I am going to step back into prehistory for just one question here because it’s one I’ve always wanted to talk with you about. “Journey” (under the alias “Never On Sunday”) was one of the most mindblowing records I heard when I was kid, and it was on a record (Decay) which many think is one of the highlights of MK’s storied career. How did that record come about?

Wow, we haven’t heard about that track in awhile… cool! Well, it was a vibe primarily composed by Lynell and Lenny that we loved and wanted to see it come out but we just had so many releases for our 430 West label. When we were approached by Damon Booker and Carl Craig to do a track for their imprint, we knew just what track it would be! And really it was the vibe of our first studio (at 430 West Eight Mile) which just gave us such a vibe that that record was just hand-formed from pure clay.

I was too young at the time to know – was “Journey” regarded as a classic back then?

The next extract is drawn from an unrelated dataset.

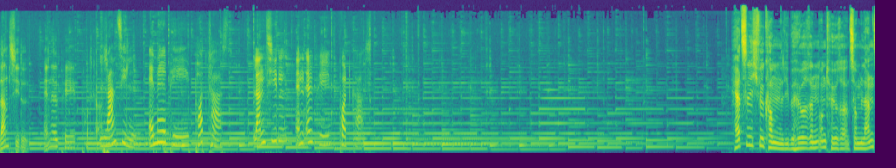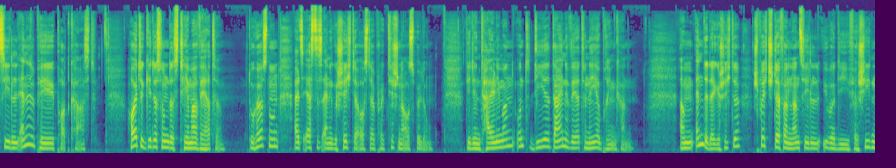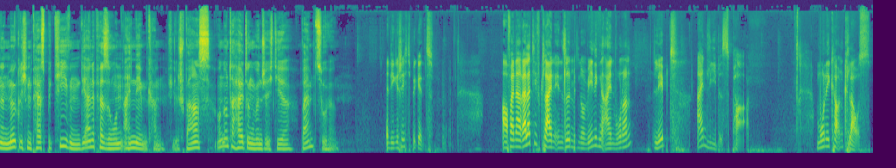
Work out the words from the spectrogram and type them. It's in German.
Landsiedel NLP Podcast. Landsiedel NLP Podcast. Landsiedel NLP Podcast. Herzlich willkommen, liebe Hörerinnen und Hörer, zum Landsiedel NLP Podcast. Heute geht es um das Thema Werte. Du hörst nun als erstes eine Geschichte aus der Practitioner-Ausbildung, die den Teilnehmern und dir deine Werte näher bringen kann. Am Ende der Geschichte spricht Stefan Landsiedel über die verschiedenen möglichen Perspektiven, die eine Person einnehmen kann. Viel Spaß und Unterhaltung wünsche ich dir beim Zuhören. Die Geschichte beginnt. Auf einer relativ kleinen Insel mit nur wenigen Einwohnern lebt ein Liebespaar. Monika und Klaus.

We knew we loved the track and that Damon and Carl liked it too, but it was one of our local radio jocks (Stacey “Hotmix” Hale) in Detroit who really brought it to our attention that it was going to become a classic. She kept playing the cut all the time in her mix shows on the radio and we were blown away hearing it so much. We knew at that point she just wasn’t being respectful and playing it, but that she truly loved the track and so did others.

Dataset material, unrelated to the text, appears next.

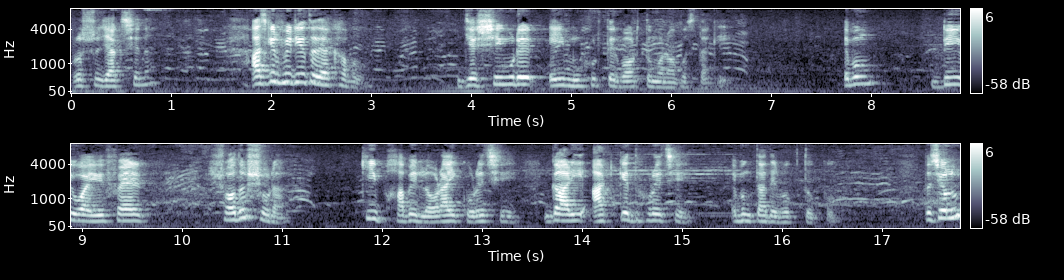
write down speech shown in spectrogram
প্রশ্ন জাগছে না আজকের ভিডিওতে দেখাবো যে সিঙ্গুরের এই মুহূর্তের বর্তমান অবস্থা কি এবং ডিওয়াইএফের সদস্যরা কীভাবে লড়াই করেছে গাড়ি আটকে ধরেছে এবং তাদের বক্তব্য তো চলুন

Let’s jump to the Revisited Series. I loved it, and especially the way you had some younger guys take a spin at the classic O1 catalog. What criteria did you use when picking who would be involved with Revisted?

We really just used the fact that we’ve loved their productions for years as our main criteria. Their music spoke to us and we wanted to see what it would be like have them create on an already painted canvas the way they saw fit. We tried not to tie anyone’s hands and let them choose whatever track they wanted to even if it was already selected and we gave no guidelines or expectations. We just wanted them to be free to create without any boundaries and whatever they came up with was beautiful to us and would be released.

You’ve done some of the best work of any Detroit electronic music artists with vocalists – and I think the worlds of what we used to go on about as “Techno” and “House” are drawing closer again than they have in the last decade. Do you have any plans to work on the human voice again?

Thank you for that great compliment, we appreciate it sincerely! And yes the merger of Techno and House is coming around again – we see it too. We do have plans on releasing a new song with the merging of those genres (which is a style that we’ve always just loved from day one) sometime in the late summer or fall. New Life is on the horizon, enough said for now. πŸ™‚

Your schedule keeps you in Europe a lot, but I notice a few American dates creeping in – San Francisco and then Seattle’s Decibel Festival. How do you compare American & European audiences? And can we get a treat back here in the Midwest with a live show?

Traditionally, American and European audiences have been like apples and oranges with the States lagging behind in what was currently happening in the scene globally. But fortunately, because of a handful of few brave and sincere promoters who truly care and are conscious, those gaps in the scene are closing and the playing field is becoming a lot more even and connected. And for us in particular the internet chatter (YouTube, Twitter, etc.) has helped with our growth to those who have their ears to the ground.

And yes, we definitely want to do something in the Midwest again and soon for sure! We’re just waiting on the one promoter that has the same vision of what we want to bring to our peepz!!! • • •

You can contact Octave One at octaveone.com and via 430west.com. Revisited is available everywhere on CD, vinyl singles & digital worldwide